Content starts
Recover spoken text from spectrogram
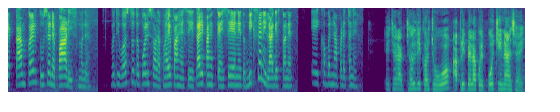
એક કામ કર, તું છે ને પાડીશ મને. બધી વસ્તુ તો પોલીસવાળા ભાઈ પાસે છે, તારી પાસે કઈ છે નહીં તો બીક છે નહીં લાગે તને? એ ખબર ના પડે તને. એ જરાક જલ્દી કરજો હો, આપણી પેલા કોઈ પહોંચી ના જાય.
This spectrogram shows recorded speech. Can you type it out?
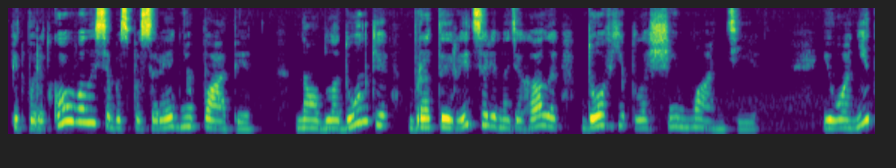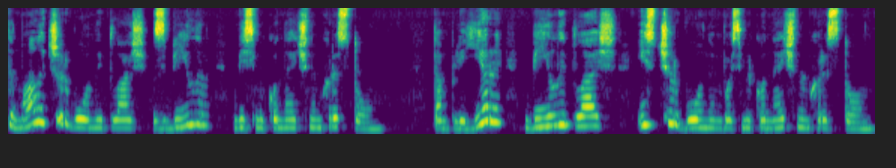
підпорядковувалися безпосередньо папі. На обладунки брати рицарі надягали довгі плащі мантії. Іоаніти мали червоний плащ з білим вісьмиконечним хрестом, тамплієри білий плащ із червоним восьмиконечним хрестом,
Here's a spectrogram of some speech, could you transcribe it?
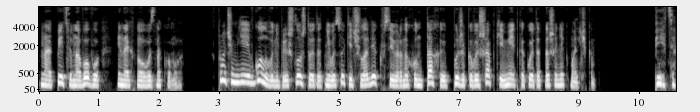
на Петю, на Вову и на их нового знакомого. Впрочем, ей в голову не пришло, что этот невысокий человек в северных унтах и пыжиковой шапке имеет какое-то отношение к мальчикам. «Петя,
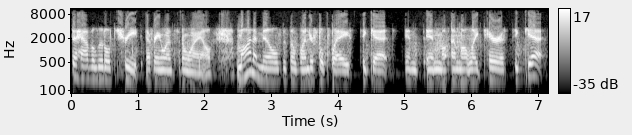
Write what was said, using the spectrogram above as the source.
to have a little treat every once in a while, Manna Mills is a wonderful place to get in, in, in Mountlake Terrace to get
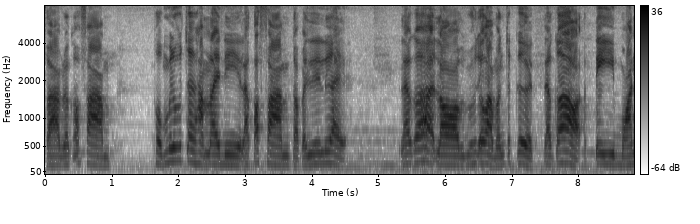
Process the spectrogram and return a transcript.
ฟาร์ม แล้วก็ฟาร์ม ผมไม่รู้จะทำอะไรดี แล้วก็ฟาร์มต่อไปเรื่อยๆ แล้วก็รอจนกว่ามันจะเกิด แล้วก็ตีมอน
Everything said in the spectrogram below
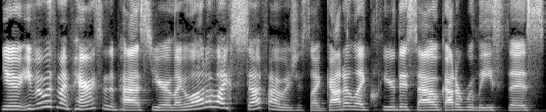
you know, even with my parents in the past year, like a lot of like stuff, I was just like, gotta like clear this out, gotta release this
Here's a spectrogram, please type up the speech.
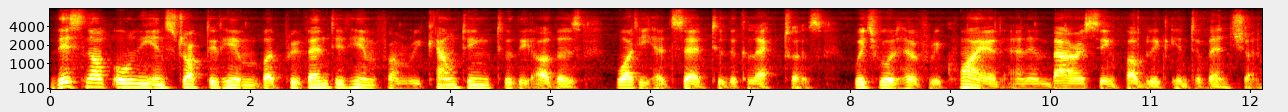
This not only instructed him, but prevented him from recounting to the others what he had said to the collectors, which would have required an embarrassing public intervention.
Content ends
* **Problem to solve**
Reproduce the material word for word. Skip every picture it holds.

* **Exercise response**
Recover spoken text from spectrogram
એક કામ કર, તું છે ને પાડીશ મને. બધી વસ્તુ તો પોલીસવાળા ભાઈ પાસે છે, તારી પાસે કઈ છે નહીં તો બીક છે નહીં લાગે તને? એ ખબર ના પડે તને. એ જરાક જલ્દી કરજો હો, આપણી પેલા કોઈ પહોંચી ના જાય.
This spectrogram shows recorded speech. Can you type it out?
підпорядковувалися безпосередньо папі. На обладунки брати рицарі надягали довгі плащі мантії. Іоаніти мали червоний плащ з білим вісьмиконечним хрестом, тамплієри білий плащ із червоним восьмиконечним хрестом,
Here's a spectrogram of some speech, could you transcribe it?
на Петю, на Вову и на их нового знакомого. Впрочем, ей в голову не пришло, что этот невысокий человек в северных унтах и пыжиковой шапке имеет какое-то отношение к мальчикам. «Петя,
Write what was said, using the spectrogram above as the source.
to have a little treat every once in a while, Manna Mills is a wonderful place to get in, in, in Mountlake Terrace to get
Process the spectrogram and return a transcript.
ฟาร์ม แล้วก็ฟาร์ม ผมไม่รู้จะทำอะไรดี แล้วก็ฟาร์มต่อไปเรื่อยๆ แล้วก็รอจนกว่ามันจะเกิด แล้วก็ตีมอน
Everything said in the spectrogram below
you know, even with my parents in the past year, like a lot of like stuff, I was just like, gotta like clear this out, gotta release this
Here's a spectrogram, please type up the speech.
This not only instructed him, but prevented him from recounting to the others what he had said to the collectors, which would have required an embarrassing public intervention.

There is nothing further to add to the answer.